“Just for the record, all material is burned in accordance with our Environmental Compliance Approval at the site,” said Stewart Hurd, environmental supervisor. “That being said, we aren’t opposed to any recommendations or thoughts as to alternatives to burning our brush.”
Partridge mentioned the possibility of pulverizing materials instead, which Hurd agreed to look into regarding costs as a potential budgetary item in upcoming years.
Canada Day event in need of funding from committee reserves
Council approved the use of $1,000 from the recreation and culture committee reserve funds to help supplement the 2019 Canada Day event budget.
“The Canada Day committee has received less federal grant funds this year than anticipated,” reads a report from the recreation and culture advisory committee. “That, combined with a budgeting oversight has left the Canada Day budget short.”
The 2019 Canada Day events budget is $6,000, which the report says was revised down from $7,870 when the committee learned grant funds were reduced from $5,000 in 2018 to $2,800 this year. The municipality is contributing $2,200.
“[The] recreation and culture advisory committee has sufficient reserve funds to cover the cost of the previously approved generator purchase and to supplement the Canada Day event,” reads the report.
“Few events pull the entire municipality together as this one has done in the past two years and it is a tradition we would like to continue.”
Dentist lease extended
The municipality is extending a lease with Dr. Khodadad Dadelahi, a dentist, for use of demised space in the medical centre at 2165 Loop Road until Dec. 31 this year. The current lease agreement expired on Feb. 28.
“For the months of March and April, the municipality has carried out the lease on a month to month basis, per the provisions of the agreement, until such time that both parties had a chance to review and provide input on the necessary documentation and lease term,” reads a May 14 report by Brittany McCaw, deputy CAO/treasurer.
Municipality presented with 2018 audit findings
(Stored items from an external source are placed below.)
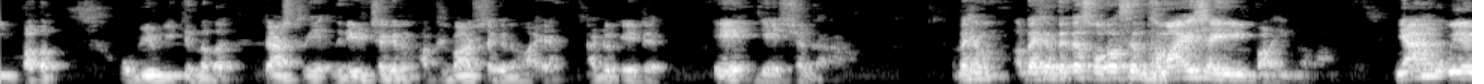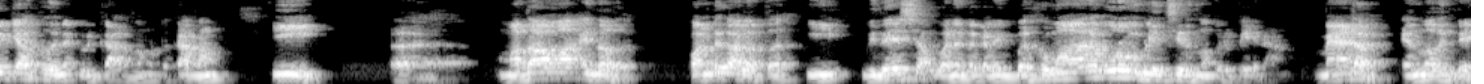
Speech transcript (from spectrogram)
ഈ പദം ഉപയോഗിക്കുന്നത് രാഷ്ട്രീയ നിരീക്ഷകനും അഭിഭാഷകനുമായ അഡ്വക്കേറ്റ് എ ജയശങ്കറാണ്. അദ്ദേഹം അദ്ദേഹത്തിന്റെ സ്വതസിദ്ധമായ ശൈലിയിൽ പറയുന്നതാണ്. ഞാൻ ഉപയോഗിക്കാത്തതിന് ഒരു കാരണമുണ്ട്. കാരണം ഈ മദാമ എന്നത് പണ്ടുകാലത്ത് ഈ വിദേശ വനിതകളെ ബഹുമാനപൂർവം വിളിച്ചിരുന്ന ഒരു പേരാണ്. മാഡം എന്നതിന്റെ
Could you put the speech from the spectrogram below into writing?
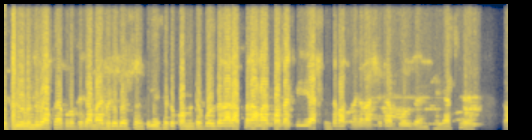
তো প্রিয় বন্ধুরা, আপনারা কোথা থেকে আমার ভিডিও দেখছেন প্লিজ একটু কমেন্টে বলবেন। আর আপনারা আমার কথা ক্লিয়ার শুনতে পাচ্ছেন কিনা সেটা বলবেন, ঠিক আছে? তো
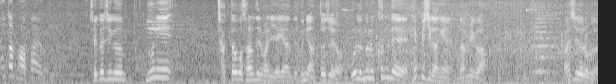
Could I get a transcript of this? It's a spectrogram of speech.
뿌다 봐봐 여기. 제가 지금 눈이 작다고 사람들이 많이 얘기하는데 눈이 안 떠져요. 원래 눈은 큰데 햇빛이 강해 남미가. 아시죠 여러분?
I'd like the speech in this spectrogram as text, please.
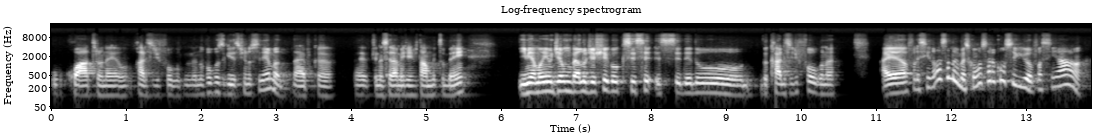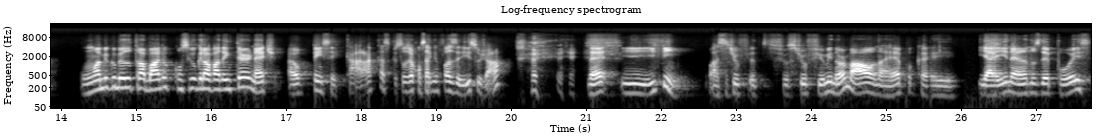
o 4, né, o Cálice de Fogo. Eu não vou conseguir assistir no cinema, na época, né, financeiramente a gente tava muito bem. E minha mãe, um dia, um belo dia, chegou com esse, esse CD do, do Cálice de Fogo, né? Aí eu falei assim, nossa mãe, mas como a senhora conseguiu? Eu falei assim, ah, um amigo meu do trabalho conseguiu gravar da internet. Aí eu pensei, caraca, as pessoas já conseguem fazer isso já? né? E, enfim, assisti o, assisti o filme normal na época. E, e aí, né, anos depois,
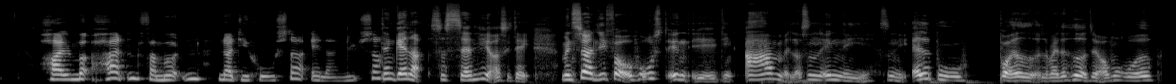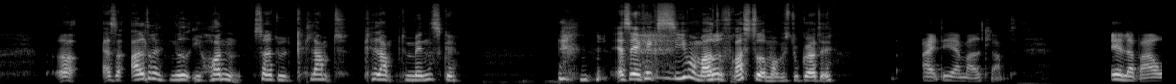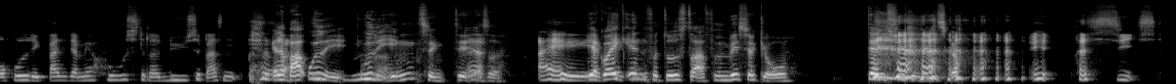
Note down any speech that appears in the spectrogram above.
Hold hånden for munden, når de hoster eller nyser. Den gælder så sandelig også i dag. Men så lige for at hoste ind i din arm, eller sådan ind i, sådan i albuebøjet, eller hvad det hedder, det område. Og altså aldrig ned i hånden, så er du et klamt, klamt menneske. altså jeg kan ikke sige, hvor meget du frastøder mig, hvis du gør det. Ej, det er meget klamt. Eller bare overhovedet ikke. Bare det der med at hoste eller lyse. Bare sådan... Eller bare ud i, ud i ingenting. Det, ja. altså, Ej, jeg går kan ikke ind for dødstraf, men hvis jeg gjorde, den type mennesker. Præcis.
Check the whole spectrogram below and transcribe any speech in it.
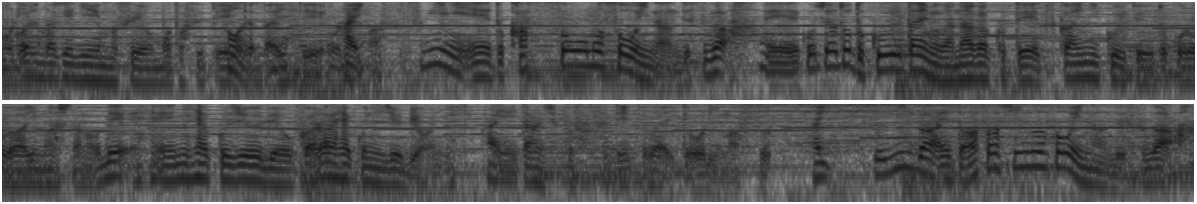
おります。少しだけゲーム性を持たせていただいております。そう次に、えー、と滑走の相違なんですが、えーこちらちょっとクールタイムが長くて使いにくいというところがありましたので、えー210秒から120秒に、はい。えー短縮させていただいております。はい。次が、えー、とアサシンの相違なんですが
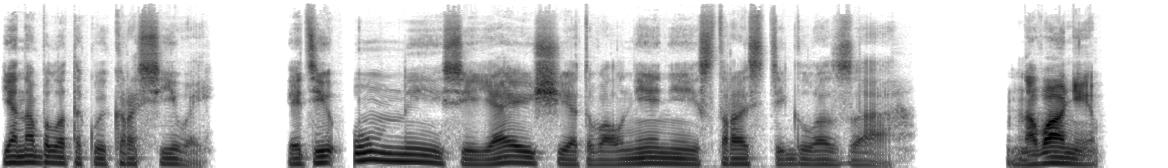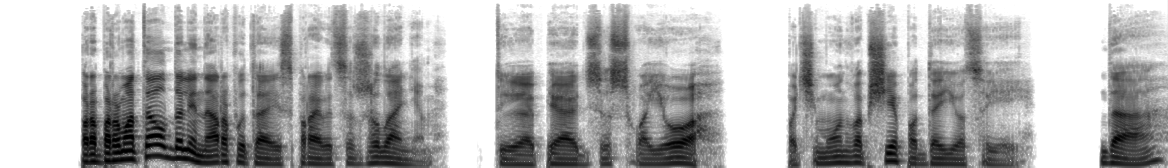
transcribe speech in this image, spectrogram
И она была такой красивой. Эти умные, сияющие от волнения и страсти глаза. "Навани", пробормотал Долинар, пытаясь справиться с желанием. "Ты опять за свое?» Почему он вообще поддается ей? Да,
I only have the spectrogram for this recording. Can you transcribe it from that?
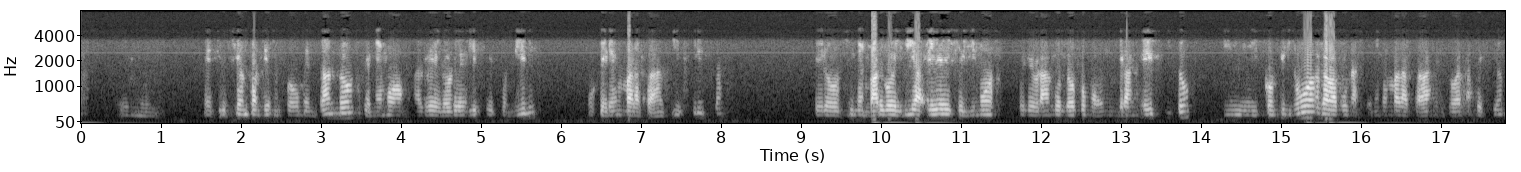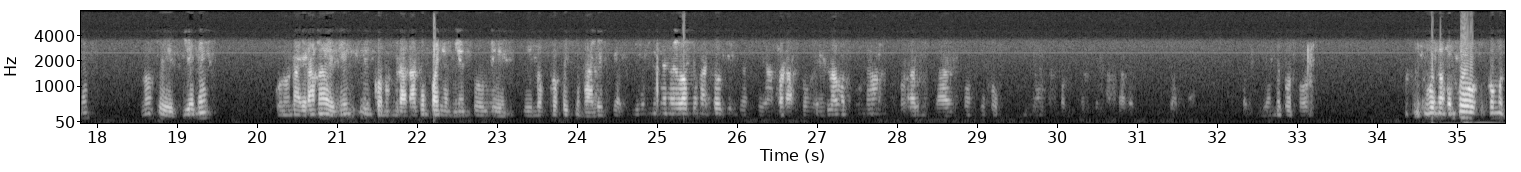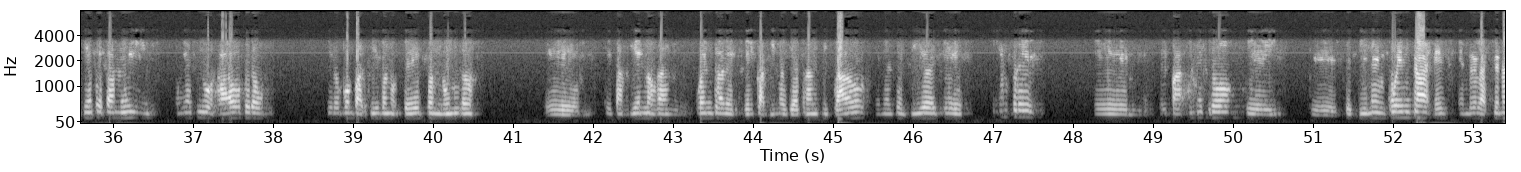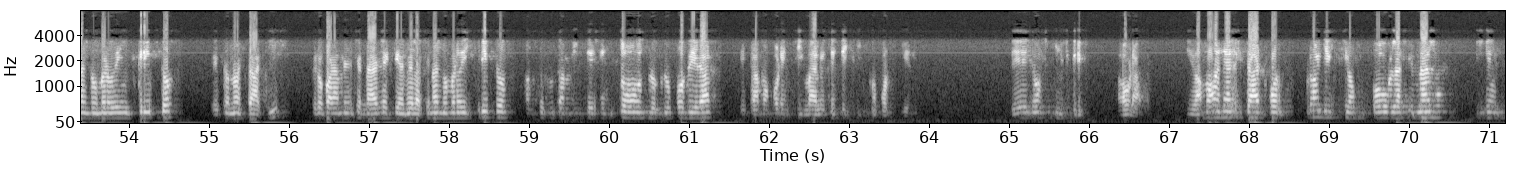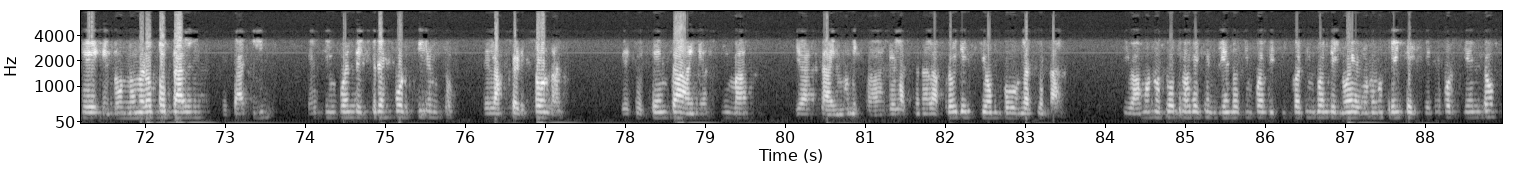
también está aumentando, tenemos alrededor de 18.000 mujeres embarazadas inscritas, pero sin embargo el día E seguimos celebrándolo como un gran éxito y continúa la vacunación en embarazadas en todas las secciones, no se detiene con una gran adherencia y con un gran acompañamiento de, de los profesionales que atienden en el vacunatorio, ya sea para proveer la vacuna, para brindar el consejo por favor. Bueno, eso como siempre está muy muy acibojado, pero quiero compartir con ustedes son números eh, que también nos dan cuenta del, del, camino ya transitado, en el sentido de que siempre eh, el parámetro que, que se tiene en cuenta es en relación al número de inscriptos, eso no está aquí, pero para mencionarles que en relación al número de inscriptos, absolutamente en todos los grupos de edad estamos por encima del 85% de los inscriptos. Ahora, si vamos a analizar por proyección poblacional, fíjense en un número total, está aquí, el 53% de las personas de 60 años y más ya está inmunizada en relación a la proyección poblacional. Si vamos nosotros descendiendo 55 a 59, un 37%,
Richard Steiginga of Bakertilly presented findings of a 2018 audit to council and said the municipality is in good financial standing. The municipality’s financial assets continue increasing annually, with just over $5.5 million as of Dec. 31, compared to just over $4.7 million in 2017, and up from just over $3 million in 2014.
Total revenues in 2018 totalled almost $8.7 million, with almost $5.6 million of that coming from property taxation.
Facilities review popular
Thirteen proposals were submitted to the municipality in response to a request for building condition assessment proposals.
The proposals ranged in price from $49,900 to $265,060 according to a report submitted to council by Brittany McCaw, deputy CAO/treasurer.
After contacting WalterFedy’s references, staff recommended council award the RFP to the integrated design firm, which is based in Kitchener, at a cost of $55,000 plus taxes.
“The condition assessment of municipal facilities will be a very detailed project that requires a large time commitment from both staff and the hired consultant,” reads the report. “WalterFedy has broken the project deliverables into a total of four phases (Project Start Up & Execution, Site Assessment Visits, Data Analysis & Draft Reporting and Final Reporting) with the first phase slated to begin June 3. The final report and presentation is to be completed no later than Oct. 31, 2019.”
The municipality had budgeted $50,000 for a facilities review this year, and so staff recommended council decrease the transfer to reserve for the new building fund by $5,000 to make up the difference.